teams touchdown then failed to recover an expected onside kick in the
NFC championship game. Green Bay special teams indeed performed poorly.
Gregg wouldn't know this because he's too busy making shit up, but the Packers were ranked 32nd in the NFL in special teams this past season. That's out of 32 teams. So maybe, just maybe, the fact Slocum presided over the worst special teams unit in the NFL is the reason he got fired. Maybe Slocum was fired not because of the easy answer that Gregg wants to give based on watching the playoffs, but based on the season-long failure of the Packers to have good special teams play. The more you know, the less you assume, and it's fine to do research before just writing shit down and calling it a day. It's recommended.
It was head coach Mike McCarthy who sent the special teams out four
times on four fourth-and-1 situations when Green Bay should have gone
for it. The head coach isn't going to fire himself, though.
While those were bad decisions, Slocum wasn't fired because the Mason Crosby kicked field goals on fourth-and-1. Gregg is trying to confuse the issue to push one of his talking points. The special teams coach was fired for his unit's performance throughout the entire year, not because of fourth-and-1 decisions made by Mike McCarthy.
At the end of each season, TMQ recommends meritorious recent books that
may not have received sufficient attention. Among them this year:
I wonder how many of these books Gregg has read? He lists 19 non-fiction books and four fiction books. If Gregg recommends books like he provides links to outside articles in TMQ, then I'll be surprised if he's read half of these books and his descriptions of what these books are about are really accurate. Gregg loves to provide links in TMQ that don't say what he believes they say (remember the Jacksonville schools link from earlier in the year?), so I can't help but think his book descriptions may not be accurate either.
Seahawks defensive coordinator Dan Quinn spent parts of the postseason
negotiating for the Falcons head coaching job. His defense looked
unfocused till the very end versus Green Bay, then looked unfocused for
the entire Super Bowl. Was his head in the game or in his next contract?
Earlier in TMQ, Gregg blamed Earl Thomas and other Seattle defenders for allowing long gains to the Patriots. So is Dan Quinn to blame for his defense performing badly at times during the Super Bowl or is it the fault of the Seattle defenders? One minute Gregg is blaming the Seattle players for executing the play call poorly and now he's blaming Dan Quinn for the play call because he's "unfocused."
Exit Stage Left: Tuesday Morning Quarterback folds its tent and
steals off into the desert. As usual, I recommend you employ the

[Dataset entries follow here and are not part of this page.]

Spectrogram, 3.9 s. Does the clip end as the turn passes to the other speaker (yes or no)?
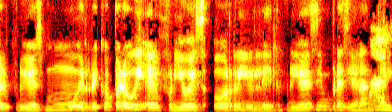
yes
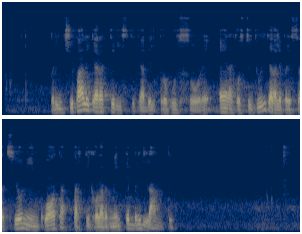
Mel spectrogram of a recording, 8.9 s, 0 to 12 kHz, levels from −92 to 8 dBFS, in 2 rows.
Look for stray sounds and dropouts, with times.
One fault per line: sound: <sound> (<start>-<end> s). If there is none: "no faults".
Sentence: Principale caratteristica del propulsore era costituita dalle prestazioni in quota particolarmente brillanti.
no faults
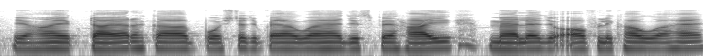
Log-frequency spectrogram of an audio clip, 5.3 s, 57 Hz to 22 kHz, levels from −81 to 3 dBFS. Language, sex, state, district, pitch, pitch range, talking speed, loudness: Hindi, male, Jharkhand, Garhwa, 125 Hz, 125-130 Hz, 180 wpm, -18 LUFS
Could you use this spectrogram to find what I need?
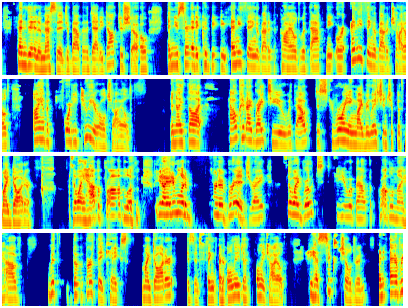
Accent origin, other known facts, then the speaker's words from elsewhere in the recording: Long Island, New York, United States; We're both from Long Island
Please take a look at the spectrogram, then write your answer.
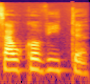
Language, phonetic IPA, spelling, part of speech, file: Polish, [ˌt͡sawkɔˈvʲitɨ], całkowity, adjective, Pl-całkowity.ogg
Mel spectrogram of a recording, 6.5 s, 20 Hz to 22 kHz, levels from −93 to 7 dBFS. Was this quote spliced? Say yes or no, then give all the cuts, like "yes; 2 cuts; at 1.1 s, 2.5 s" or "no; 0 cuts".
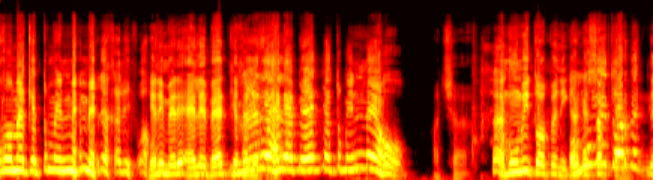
no; 0 cuts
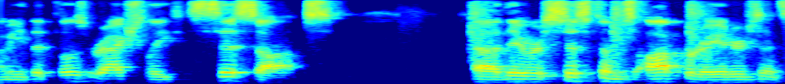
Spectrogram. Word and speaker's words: sysop: And there was, I kept reading about these SysOps that existed in the computer, in the the networking, network management, BBS management world. And it was spelled SYSOP, and that's how I learned to pronounce it, was SysOp, because I had never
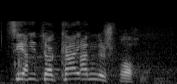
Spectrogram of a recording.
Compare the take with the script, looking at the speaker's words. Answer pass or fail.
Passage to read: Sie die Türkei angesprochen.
pass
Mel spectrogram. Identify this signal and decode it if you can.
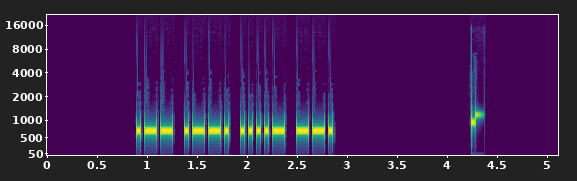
Morse code, heard as a keyed tone, about 30 wpm, 700 Hz. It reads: WP4G
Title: USA Call Signs - 4 Characters - 4x Character Spacing - 30wpm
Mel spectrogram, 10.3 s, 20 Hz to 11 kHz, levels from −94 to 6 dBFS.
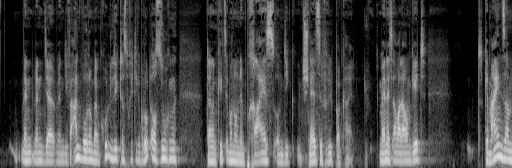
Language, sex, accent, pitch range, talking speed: German, male, German, 105-140 Hz, 180 wpm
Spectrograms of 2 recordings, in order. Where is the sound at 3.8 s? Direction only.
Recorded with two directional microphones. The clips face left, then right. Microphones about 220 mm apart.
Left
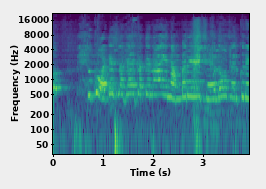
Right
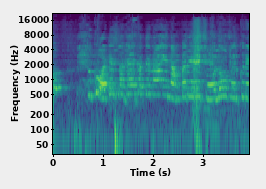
40° left (ahead or behind).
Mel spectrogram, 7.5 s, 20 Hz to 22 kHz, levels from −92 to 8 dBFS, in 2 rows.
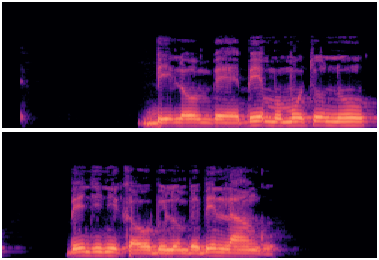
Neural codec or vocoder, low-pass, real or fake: none; 7.2 kHz; real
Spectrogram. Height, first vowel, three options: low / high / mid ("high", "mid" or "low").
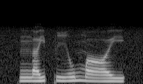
low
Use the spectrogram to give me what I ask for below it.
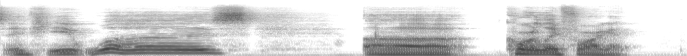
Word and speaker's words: Fargeat: Coralie The last name is uh pretty sure it's I'm pronouncing it Fargeat, but I think it's It's f a r g e a t. Is that Fargeat? Fargeat? Fargeat. Yeah, Fargeat. Fargeat.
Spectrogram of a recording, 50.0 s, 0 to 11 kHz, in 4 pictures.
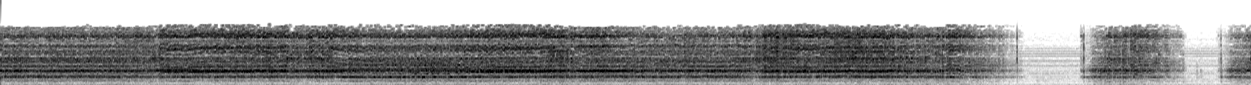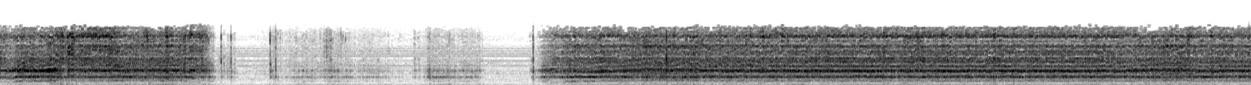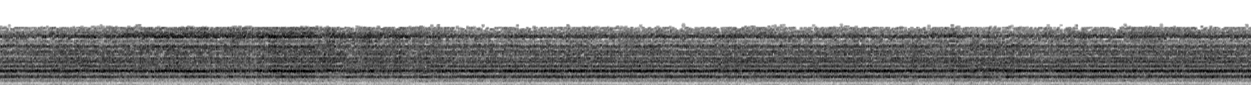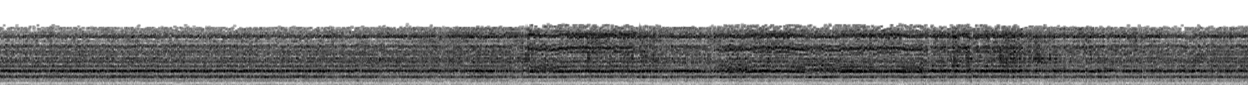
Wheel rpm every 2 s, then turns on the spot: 160, 160, 160, 160, 140, 30, 120, 40, 20, 150, 160, 160, 160, 160, 160, 160, 160, 160, 160, 160, 160, 160, 160, 160, 160.
14-16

offseason to engage in spiritual growth. Take long walks. Attend worship
services of any faith, even if solely to sharpen your doubt. Appreciate
the beauty of nature. Exercise more, eat less. Perform volunteer work.
Read, meditate, serve others: Do these things and you will feel
justified in racing back to the remote, the swimsuit calendars and the
microbrews when the football artificial universe resumes anew in the
And may Gregg decide that he will stop misleading his readers by providing only the information about players and plays that he finds to be important in order to prove his point. May he find that the points he wants to prove about his ridiculous "laws" and the narratives he wants to push aren't more important than admitting that he tends to just make these things up as he goes along. Also, may ESPN Grade and the Authentic Games Standings go away forever.